How do religious groups, operating as NGOs, engage in the most important global institution for world peace? What processes do they adopt? Is there a “spiritual” UN today? This book is the first interdisciplinary study to present extensive fieldwork results from an examination of the activity of religious groups at the United Nations in New York and Geneva. Based on a three and half-year study of activities in the United Nations system, it seeks to show how “religion” operates in both visible and invisible ways.

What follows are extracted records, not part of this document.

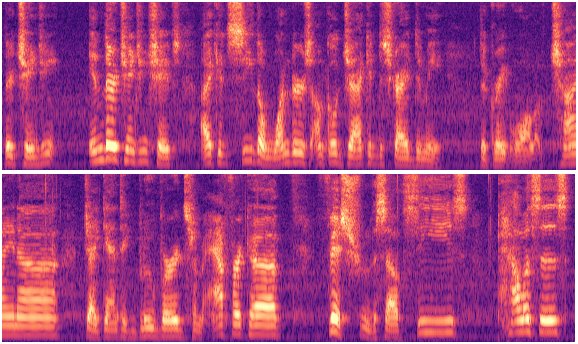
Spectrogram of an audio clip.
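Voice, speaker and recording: A middle-aged man reading a children's picture book aloud in a small room, slow and expressive. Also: fairly high pitch. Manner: reads slowly and expressively, voices the characters' calls. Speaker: storybook reader. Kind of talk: read-aloud storytelling for children.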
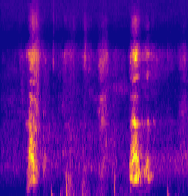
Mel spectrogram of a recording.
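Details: American Pit Bull Terrier giving two loud, short barks about two seconds apart, with soft low thumps and shuffling between them.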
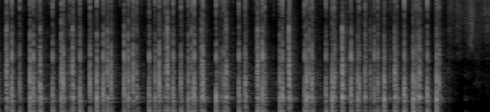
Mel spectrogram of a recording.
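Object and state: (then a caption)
Cardboard box. Fingertips and nails tap quickly and hard on a hollow white cardboard box with black lettering, held in both hands. The result is a dense run of short, dull, low thuds with a papery knock and no ring, stopping just before the end.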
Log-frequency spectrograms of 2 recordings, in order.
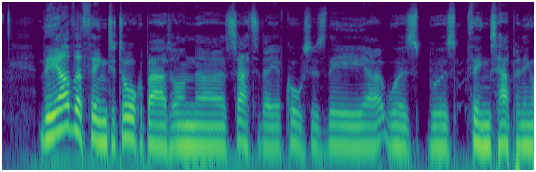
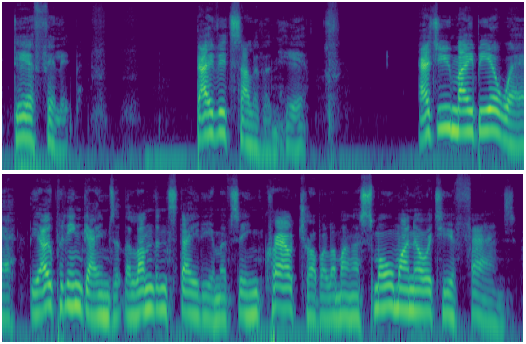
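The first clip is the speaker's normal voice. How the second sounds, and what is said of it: Imitates another person's voice. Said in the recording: “I'll try and do the voice a bit.”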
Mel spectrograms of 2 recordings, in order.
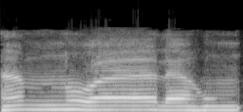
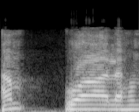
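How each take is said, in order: First: The word is said smoothly without a break. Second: The word is broken into two separate parts. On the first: The speaker calls it right. "അംവാലഹും അംവാലഹും എന്നല്ലാതെ" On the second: The speaker calls it wrong. "രണ്ട് കഷ്ണാക്കരുത്"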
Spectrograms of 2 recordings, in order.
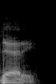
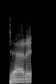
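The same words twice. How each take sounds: First: It is said in a low, flirtatious tone. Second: It is said in a light, childlike tone.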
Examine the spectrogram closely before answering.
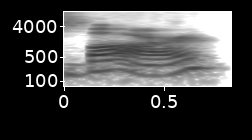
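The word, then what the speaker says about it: barre: So now this bar is spelled B-A-R-R-E.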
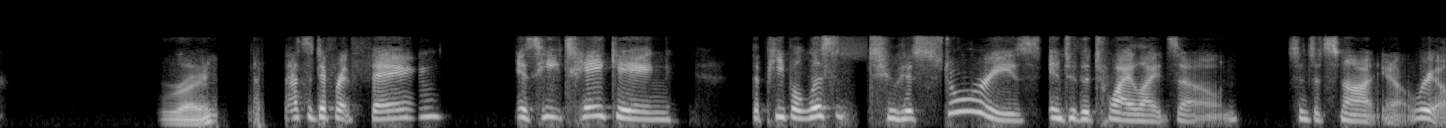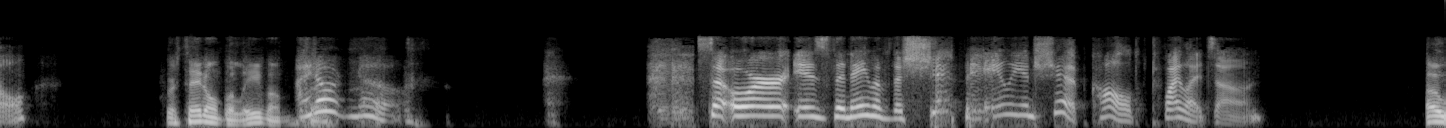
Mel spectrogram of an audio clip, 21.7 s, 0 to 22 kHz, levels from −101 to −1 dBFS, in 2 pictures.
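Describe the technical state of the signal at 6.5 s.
At 6.5 s the signal is at the tail of a burst of VoIP packet loss concealed by the speech codec, running from 6.31 to 6.54 s. About 200 ms of audio went missing, which points to roughly ten lost frames. The decoder extended its last pitch and filter state with falling gain, so the speech smears into a buzzy tone or coloured noise that fades, and stays weak briefly after real packets resume. The whole clip also carries plainly audible Speex codec damage: hoarse, noisy speech from the sparse excitation coding, consistent with a mid-rate setting near 17 kbps.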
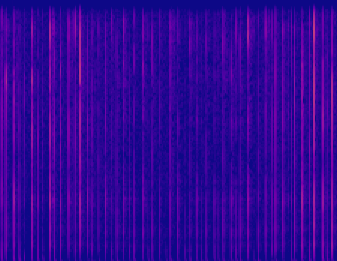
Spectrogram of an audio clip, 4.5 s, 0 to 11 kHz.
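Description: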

Jeremy Carrette, Hugh Miall, Verena Beittinger-Lee, Evelyn Bush and Sophie-Hélène Trigeaud, explore the way “religion” becomes a “chameleon” idea, appearing and disappearing, according to the diplomatic aims and ambitions. Part 1 documents the challenges of examining religion inside the UN, Part 2 explores the processes and actions of religious NGOs – from diplomacy to prayer – and the specific platforms of intervention – from committees to networks – and Part 3 provides a series of case studies of religious NGOs, including discussion of Islam, Catholicism and Hindu and Buddhist NGOs. The study concludes by examining the place of diplomats and their views of religious NGOs and reflects on the place of “religion” in the UN today. The study shows the complexity of “religion” inside one of the most fascinating global institutions of the world today.